As the film progresses (and quite humorously, at that), Umi and Shun becomes leaders in a “cleanup” for their school’s historic “Latin Quarter:” a clubhouse that has fallen into disrepair and is in danger of being torn down to make room for “progress” in the form of a new facility building. As their efforts gradually build, more of their fellow students join in the cause, transforming the repair work into a near school-wide project that serves, as Umi states, to bring them together as a community. More than just a home for the “misfit” clubs, the building symbolizes that intangible connection that runs through all students in the school, and while some might be apathetic to the loss, it simply makes those dedicated to the project work that much harder.
At the same time, Umi is struggling to come to terms with both her lost father, her feelings for Shun, and a revelation that threatens to derail the friendship that has allowed for them to spearhead the Latin Quarter project. This part of the narrative is similar to many that Ghibli has done in the past, and might even be considered obvious for anyone who has watched the “canon” before. Though, in its defense, it is handled very well, and far more “organically” than earlier films like Whisper of the Heart. While the true joy of the film revolves around the Latin Quarter, neither plot feels overblown or underdeveloped, but rather balances and revolves well around each other (something which was lacking in films like Arrietty). You actually care about that old Latin Quarter building- partly because of its playful charm, and partly because of all the students and alumni who cherish the memories they made there. You feel hope for the young Umi, ever diligent in her raising of the signal flags, pointing a way home for her lost father. You laugh at the exaggerated mindsets of the club members, so enthralled by their studies, but still willing to come together for a collective goal that unifies and defines what they share, and are at risk to lose. You actually develop a stake in the entire affair, rather than simply watch a story unfold.

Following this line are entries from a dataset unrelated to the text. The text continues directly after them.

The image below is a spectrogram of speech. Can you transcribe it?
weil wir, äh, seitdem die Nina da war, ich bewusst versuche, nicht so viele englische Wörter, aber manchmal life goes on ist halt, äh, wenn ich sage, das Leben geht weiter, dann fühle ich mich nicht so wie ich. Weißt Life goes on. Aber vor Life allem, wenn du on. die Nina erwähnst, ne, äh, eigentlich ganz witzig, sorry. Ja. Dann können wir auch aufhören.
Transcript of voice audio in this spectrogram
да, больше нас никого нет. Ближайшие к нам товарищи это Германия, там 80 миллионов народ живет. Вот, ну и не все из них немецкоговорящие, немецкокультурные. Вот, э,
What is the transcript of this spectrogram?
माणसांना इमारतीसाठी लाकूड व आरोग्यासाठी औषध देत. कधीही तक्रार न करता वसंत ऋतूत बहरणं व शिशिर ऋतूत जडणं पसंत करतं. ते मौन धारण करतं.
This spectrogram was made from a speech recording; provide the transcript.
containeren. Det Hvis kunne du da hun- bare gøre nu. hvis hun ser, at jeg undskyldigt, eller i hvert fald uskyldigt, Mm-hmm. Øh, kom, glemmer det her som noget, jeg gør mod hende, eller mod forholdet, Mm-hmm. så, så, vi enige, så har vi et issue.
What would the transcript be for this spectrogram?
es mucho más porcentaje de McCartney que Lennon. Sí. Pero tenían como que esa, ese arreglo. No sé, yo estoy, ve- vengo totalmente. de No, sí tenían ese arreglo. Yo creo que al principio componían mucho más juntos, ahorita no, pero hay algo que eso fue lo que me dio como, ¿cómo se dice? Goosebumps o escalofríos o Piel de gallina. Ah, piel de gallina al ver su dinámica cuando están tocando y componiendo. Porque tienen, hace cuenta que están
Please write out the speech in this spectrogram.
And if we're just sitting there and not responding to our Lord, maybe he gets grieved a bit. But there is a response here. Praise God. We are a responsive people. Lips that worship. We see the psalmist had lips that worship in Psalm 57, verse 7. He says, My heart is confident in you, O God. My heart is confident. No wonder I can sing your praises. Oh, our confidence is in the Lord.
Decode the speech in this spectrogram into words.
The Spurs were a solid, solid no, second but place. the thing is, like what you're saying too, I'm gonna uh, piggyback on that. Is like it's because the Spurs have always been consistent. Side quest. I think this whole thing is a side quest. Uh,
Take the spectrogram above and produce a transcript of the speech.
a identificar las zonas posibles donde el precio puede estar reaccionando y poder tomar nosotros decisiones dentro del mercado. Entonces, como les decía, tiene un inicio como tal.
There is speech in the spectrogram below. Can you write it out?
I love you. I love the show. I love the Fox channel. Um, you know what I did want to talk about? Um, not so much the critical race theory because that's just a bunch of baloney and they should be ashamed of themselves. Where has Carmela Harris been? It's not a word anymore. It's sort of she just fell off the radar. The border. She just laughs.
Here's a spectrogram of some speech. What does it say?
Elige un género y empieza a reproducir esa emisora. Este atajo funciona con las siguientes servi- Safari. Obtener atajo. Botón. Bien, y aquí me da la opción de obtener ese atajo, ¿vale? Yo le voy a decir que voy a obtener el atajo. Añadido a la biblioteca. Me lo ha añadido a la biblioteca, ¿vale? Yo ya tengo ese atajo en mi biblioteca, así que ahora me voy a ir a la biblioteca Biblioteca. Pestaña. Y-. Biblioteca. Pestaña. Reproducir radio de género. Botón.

Plot aside, this film is also absolutely lovely to watch: the “Ghibli aesthetic” is wonderfully present in lush colors, the variety of character/face designs and the use of shadow and subtlety to differentiate between cities and settings. Fresh is fresh, dingy is dingy, locations come alive of their own accord- all things that Ghibli has perfected over the years, and viewers have come to expect. While it lacks some of the “fantastic” elements found in the elder Miyazaki’s classics, it still manages to reflect and convey its own distinct form of “old world charm” in both the clubhouse and the surrounding port town. (In particular, that first glimpse inside the Latin Quarter is probably the most “Glibli-like” visual sequence in the film: some might wonder if they would get lost amidst the dust and gathered relics of clubs past.)

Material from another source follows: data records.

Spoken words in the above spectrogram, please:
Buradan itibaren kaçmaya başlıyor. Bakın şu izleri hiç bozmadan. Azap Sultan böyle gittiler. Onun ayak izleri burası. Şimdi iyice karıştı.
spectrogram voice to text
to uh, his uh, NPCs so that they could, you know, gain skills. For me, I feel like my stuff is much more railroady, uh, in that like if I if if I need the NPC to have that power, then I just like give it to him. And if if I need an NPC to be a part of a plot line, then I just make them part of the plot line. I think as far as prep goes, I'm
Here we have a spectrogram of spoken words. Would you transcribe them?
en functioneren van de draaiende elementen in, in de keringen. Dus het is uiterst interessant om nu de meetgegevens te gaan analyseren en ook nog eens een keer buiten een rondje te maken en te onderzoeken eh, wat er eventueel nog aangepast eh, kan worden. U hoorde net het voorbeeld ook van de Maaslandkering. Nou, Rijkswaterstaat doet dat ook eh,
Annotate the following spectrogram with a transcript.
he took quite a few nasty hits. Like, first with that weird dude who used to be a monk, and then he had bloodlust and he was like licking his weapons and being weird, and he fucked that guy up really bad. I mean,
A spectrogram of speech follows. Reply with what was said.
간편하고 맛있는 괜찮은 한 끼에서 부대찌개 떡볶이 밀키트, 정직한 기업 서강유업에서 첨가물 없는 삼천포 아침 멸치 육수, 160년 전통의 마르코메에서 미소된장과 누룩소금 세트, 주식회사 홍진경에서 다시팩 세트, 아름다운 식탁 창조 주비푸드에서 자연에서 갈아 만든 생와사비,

When I speak about the films of studio Ghibli, I often make mention that if Earthsea is the worst film Goro Miyazaki makes, it’s a pretty good start to his career. From Up on Poppy Hill is proof of that: his ambition is clearly present in the direction, while his father’s steady hand keeps him from running “off the page.” As a collaborative effort, this film is both solid and enjoyable. It’s not perfect, but much like the setting and story, neither are those who live in it, and that just adds to its charm.